Kashmiri Muslims: Approximately ninety per-cent of the population of Kashmir consists of Kashmiri Muslims. Muslims belonging to both the Shia sect and the Sunni sect reside in the valley. They are considered to be quite skilful in arts and crafts. Their other occupations include agriculture, sheep rearing, cattle rearing and other cottage industries.
Gujjars: Gujjars are considered to be the Rajasthani Rajputs, who converted to Muslim faith. They belong to the hilly area of Kashmir and are generally herdsmen by occupation. Tall and well built, Gujjars have notably Jewish features.
Kashmiri women love to dress up with a lot of ornaments. Almost every body part, be it the head, ears, neck, arms or ankles, is adorned with jewellery. A typical ornament of a married Kashmiri pundit woman is Dejharoo. It is a pair of gold pendants, which hangs on a silk thread or gold chain and passes through holes in the ears pieced at the top end of the lobes. The Muslim women are quite fond of wearing a bunch of earrings. The typical dress of a Kashmiris man is Pheran, a long loose gown hanging down below the knees. The men wear a skullcap, a close-fitting salwar (Muslims) or churidar pyjama (Pundits) and lace less shoes called gurgabi.

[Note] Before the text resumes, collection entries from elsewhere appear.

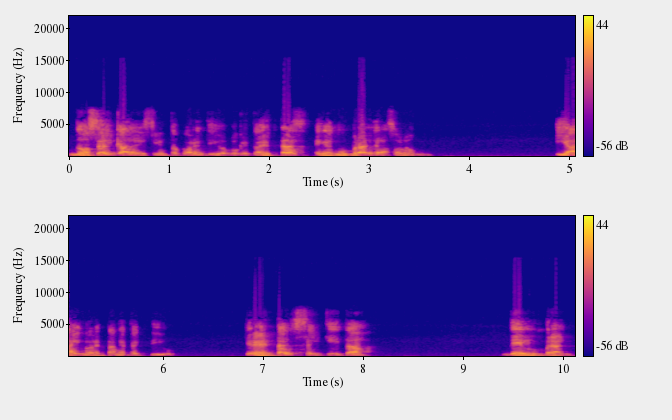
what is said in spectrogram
No cerca de 142, porque entonces estás en el umbral de la zona 1. Y ahí no eres tan efectivo. Quieres estar cerquita del umbral,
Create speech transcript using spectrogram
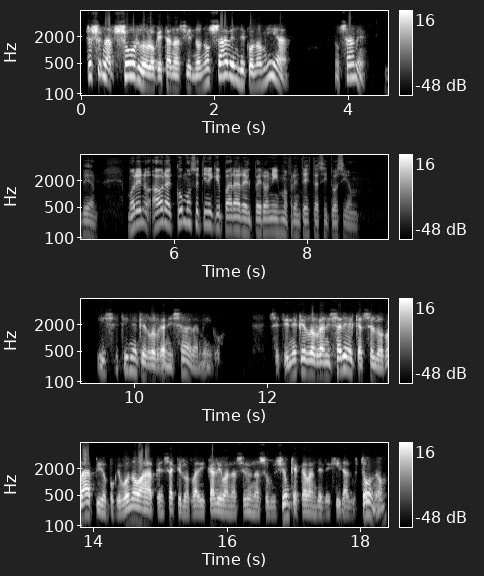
Esto es un absurdo lo que están haciendo. No saben de economía. No saben. Bien. Moreno, ahora, ¿cómo se tiene que parar el peronismo frente a esta situación? Y se tiene que reorganizar, amigo. Se tiene que reorganizar y hay que hacerlo rápido, porque vos no vas a pensar que los radicales van a hacer una solución que acaban de elegir a Lustó, ¿no?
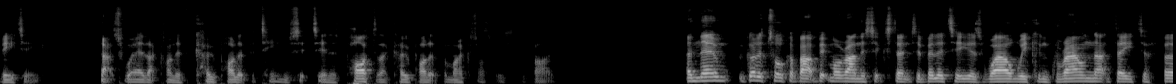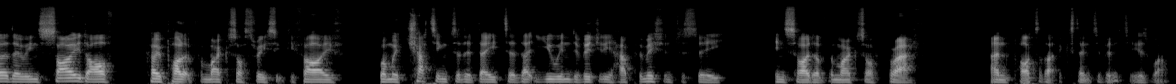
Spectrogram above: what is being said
meeting? That's where that kind of Copilot for Teams sits in as part of that Copilot for Microsoft 365. And then we've got to talk about a bit more around this extensibility as well. We can ground that data further inside of Copilot for Microsoft 365 when we're chatting to the data that you individually have permission to see inside of the Microsoft Graph and part of that extensibility as well.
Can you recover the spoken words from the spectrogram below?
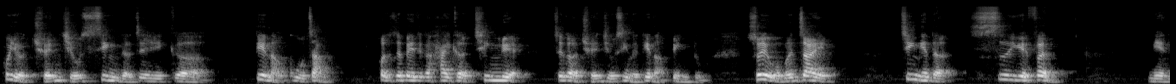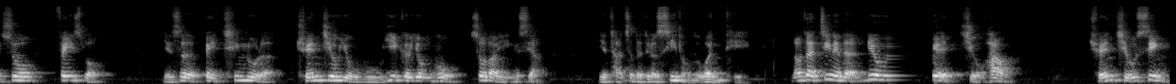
会有全球性的这一个电脑故障。或者是被这个骇客侵略，这个全球性的电脑病毒，所以我们在今年的四月份，脸书 Facebook 也是被侵入了，全球有五亿个用户受到影响，也产生了这个系统的问题。然后在今年的六月九号，全球性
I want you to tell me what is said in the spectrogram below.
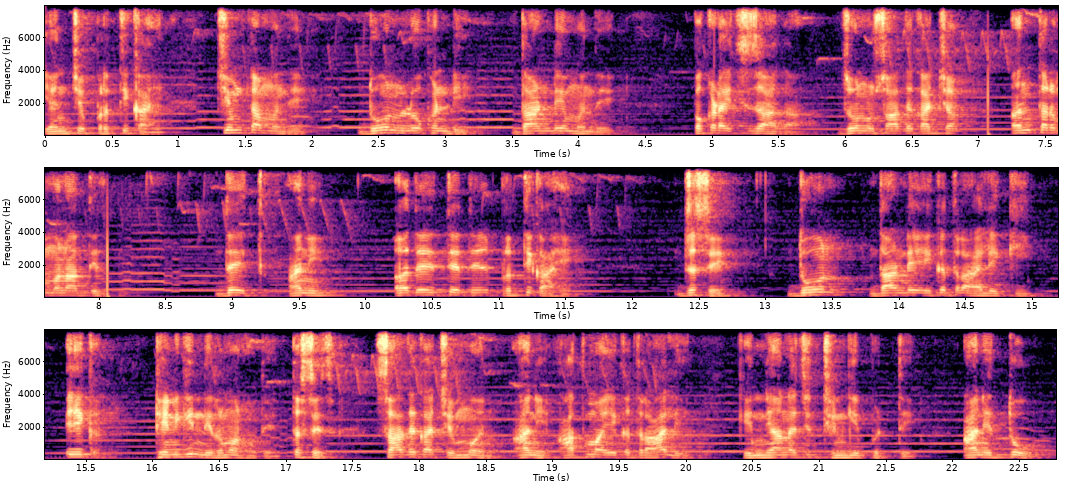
यांचे प्रतीक आहे. चिमटामध्ये दोन लोखंडी दांडेमध्ये पकडायची जागा जणू साधकाच्या अंतर्मनातील दैत आणि अदैत्यते प्रतीक आहे. जसे दोन दांडे एकत्र आले की एक ठिणगी निर्माण होते तसेच साधकाचे मन आणि आत्मा एकत्र आले की ज्ञानाची ठिणगी पिटते आणि तो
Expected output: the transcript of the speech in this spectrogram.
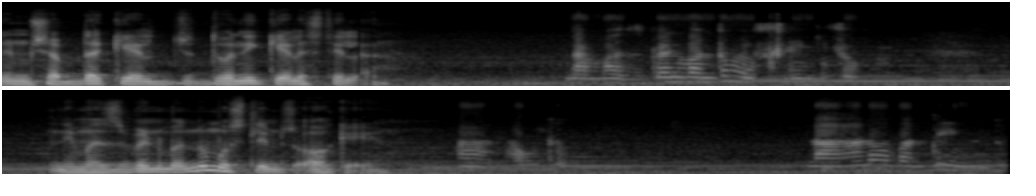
ನಿಮ್ಮ ಶಬ್ದ ಕೇಳಿ ಧ್ವನಿ ಕೇಳಿಸ್ತಿಲ್ಲ. ನಮ್ಮ ಹಸ್ಬೆಂಡ್ ಬಂದು ಮುಸ್ಲಿಮ್ಸು ನಿಮ್ಮ ಹಸ್ಬೆಂಡ್ ಬಂದು ಮುಸ್ಲಿಮ್ಸ್ ಓಕೆ ಹ್ಮ್ ಹೌದು. ನಾನು ಬಂದು ಹಿಂದೂ.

In case of Kashmiri women, the Pheran is either knee-length (Muslim) or touching the feet (Hindu). The Pheran is tied at the waist with folded material called lhungi.
Indulgent houseboats, historic gardens, distinctive Kashmiri wooden mosques and a mild summer climate combine to make Srinagar one of India's top domestic tourist attractions. Except, that is, when inter-communal tensions paralyse the city with strikes and curfews. Srinagar's three main areas converge around Dal-gate, where the nose of Dal Lake passes through a lock gate. Northwest lies the Old City, fascinatingly chaotic in normal times but largely out-of-bounds during curfews. The busy commercial centre is southwest around Lal Chowk. The city's greatest draw card is mesmerizingly placid Dal Lake, which stretches in a south western channel towards the city centre, paralleled by the hotel-lined Boulevard from which a colourful array of houseboats form a particularly colourful scene. This area usually remains free of trouble even during the worst disturbances, as do the famous Mughal gardens, strung out over several kilometres further east around the lake.

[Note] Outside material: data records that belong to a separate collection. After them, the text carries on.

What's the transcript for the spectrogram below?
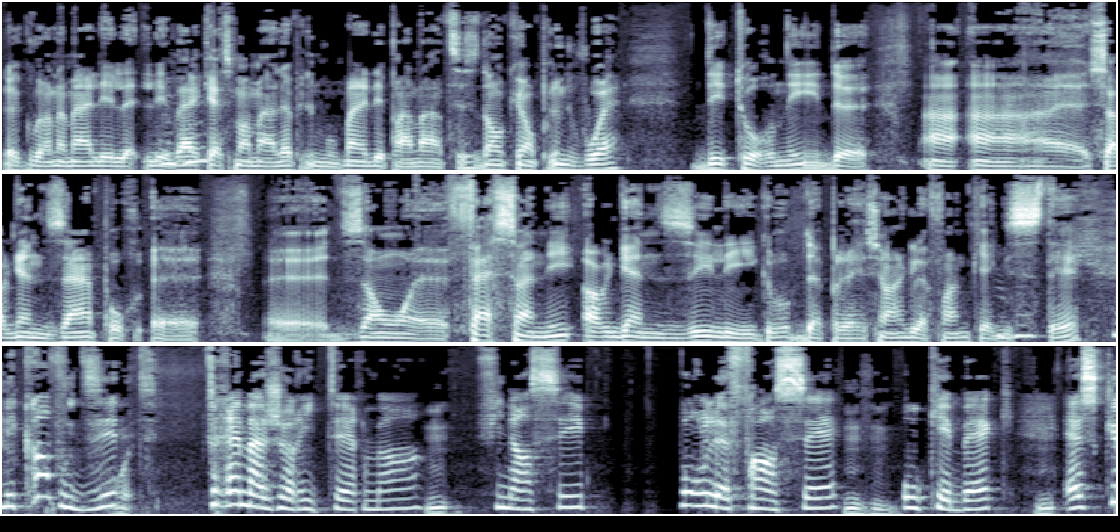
le gouvernement l'é- l'évêque à ce moment-là, puis le mouvement indépendantiste. Donc, ils ont pris une voie détournée de, en, en, euh, s'organisant pour, euh, euh, disons, façonner, organiser les groupes de pression anglophones qui existaient. Mais quand vous dites très majoritairement financé pour le français au Québec, est-ce que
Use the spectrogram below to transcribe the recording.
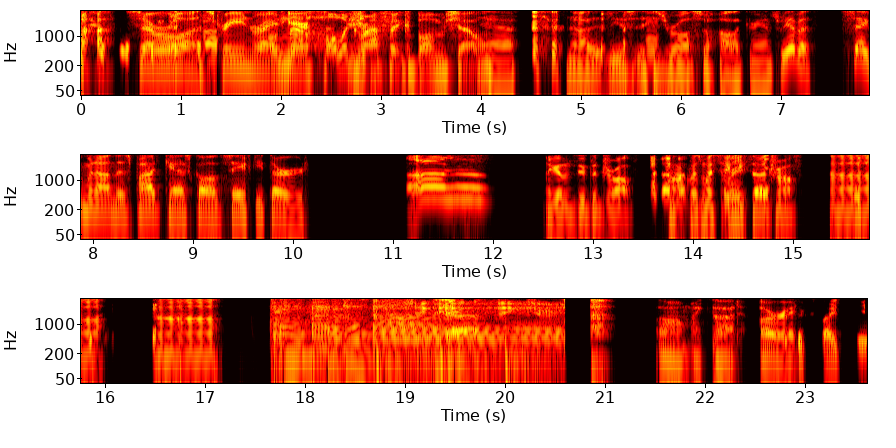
several on screen right on here. that holographic bombshell Yeah. No, these these are also holograms. We have a segment on this podcast called Safety Third. Oh, yeah. i gotta do the drop fuck where's my safety third drop uh uh Shake hands with danger. Oh my god. All right. This excites me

Reaching Srinagar is quite easy as it is well connected via air, rail and road. Mini-buses and Auto- rickshaws form an integral part of the intra-city transport. The best time to come to Srinagar is between October and June. However, each season brings it's own beauty. Marvellous Spring, enjoyable summer and frosty winter, all have their characteristic beauty to offer.